» Exercise details: Print, word for word, the line containing "Please write out" and all lines beneath it to the end of the entries below. Pictures do not belong in the copy.
━━━ Provided entries
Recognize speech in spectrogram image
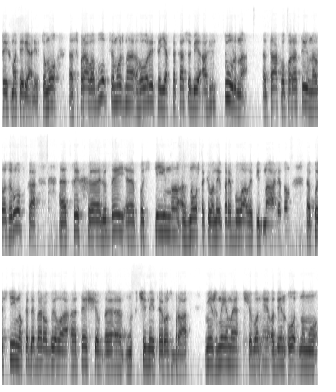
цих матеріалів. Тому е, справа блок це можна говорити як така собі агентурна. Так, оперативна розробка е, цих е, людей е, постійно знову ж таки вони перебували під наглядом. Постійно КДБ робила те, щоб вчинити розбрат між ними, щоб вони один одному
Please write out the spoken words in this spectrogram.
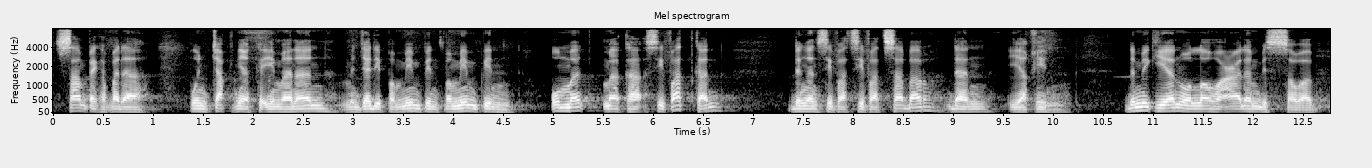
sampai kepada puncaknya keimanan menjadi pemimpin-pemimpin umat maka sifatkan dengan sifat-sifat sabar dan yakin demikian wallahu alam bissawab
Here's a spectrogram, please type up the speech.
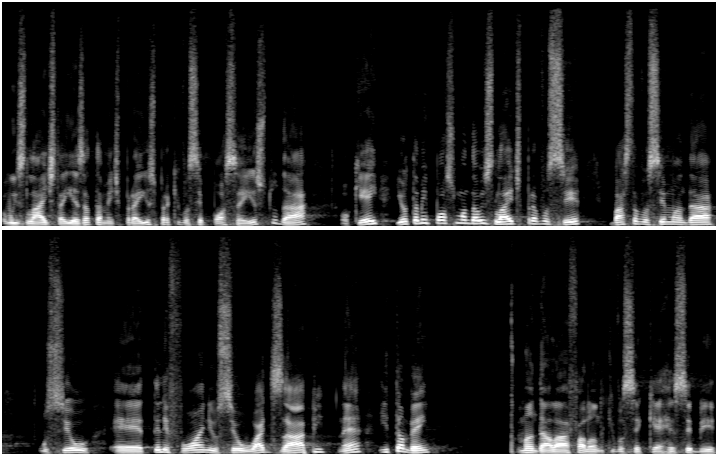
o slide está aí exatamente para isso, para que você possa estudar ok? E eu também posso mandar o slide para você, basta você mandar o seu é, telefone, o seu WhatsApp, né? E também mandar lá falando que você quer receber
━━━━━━
» Answer to this task:
Please write out the spoken words in this spectrogram.
sampai kepada puncaknya keimanan menjadi pemimpin-pemimpin umat maka sifatkan dengan sifat-sifat sabar dan yakin demikian wallahu alam bissawab
Here's a spectrogram, please type up the speech.
o slide está aí exatamente para isso, para que você possa estudar ok? E eu também posso mandar o slide para você, basta você mandar o seu é, telefone, o seu WhatsApp, né? E também mandar lá falando que você quer receber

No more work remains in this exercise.